Construction activity in Ireland rose for the twenty-fifth successive month in September, according Ulster Bank Construction Purchasing Managers' Index.
Despite slipping slightly from August's seven-month high to 59.9, the index remained well above the critical no-change value of 50.0 to indicate a marked expansion of the Irish construction economy.
The Construction Purchasing Managers' Index is a seasonally adjusted index designed to measure the overall performance of the construction economy.
Chief Economist at Ulster Bank Pat McArdle said: "After the very strong August bounce, it is not surprising that the construction industry reported a more subdued September, as costs rose sharply, new orders eased back and confidence hit a 22-month low.
"The fall in the housing indicator was very dramatic, but we are not inclined to read too much into it at this stage given that such sharp movements are frequently reversed.
"Civil engineering has finally moved into positive territory but with only three months left in 2005, it has a lot of catching-up to do and, overall, it looks like this sector will be weaker than it was last year.

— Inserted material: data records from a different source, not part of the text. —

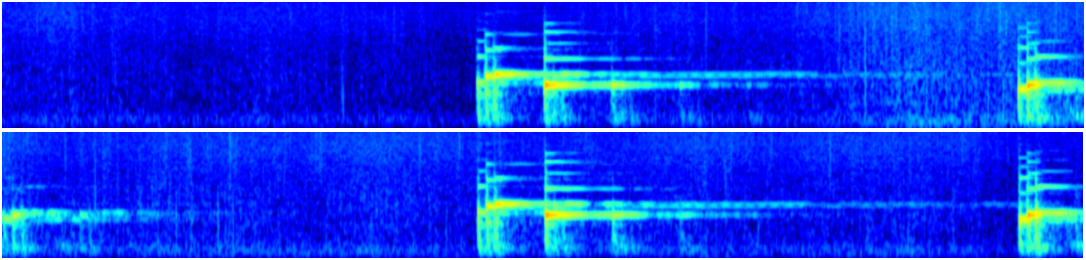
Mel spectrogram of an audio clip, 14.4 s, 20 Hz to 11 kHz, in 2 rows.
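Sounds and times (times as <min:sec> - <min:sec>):
dark piano melody loop in G minor: 0:03.2 - 0:08.5, 0:10.4 - 0:14.4.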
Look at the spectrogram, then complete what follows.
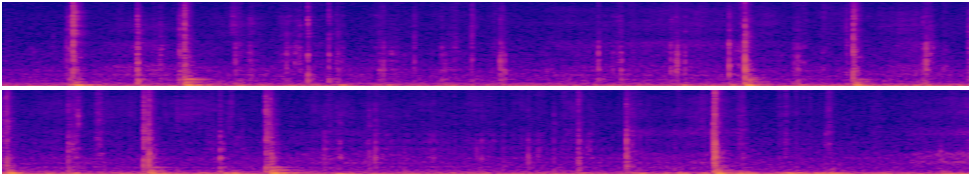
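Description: Panini Classics football cards being flipped through by hand, one at a time off a stack: a string of irregular clicks and taps as card edges snap past one another.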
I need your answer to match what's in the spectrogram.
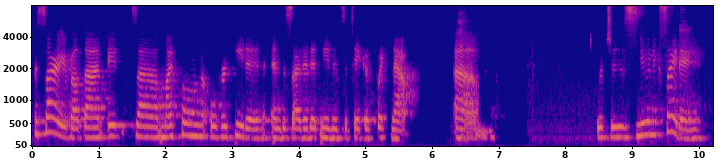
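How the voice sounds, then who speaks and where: A woman's voice: medium pitch, slow. A woman moderating an event over a remote connection, her voice sounding like it comes from inside an echoing tunnel, talking in a light, self-deprecating way. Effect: sounds like she's in an echoing tunnel.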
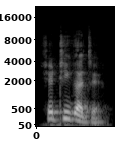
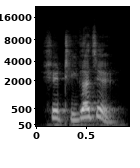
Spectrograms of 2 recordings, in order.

"With housing reports somewhat erratic, the running is being made by commercial construction, which is booming after a few weak years, thereby ensuring that the industry as a whole is having another good year."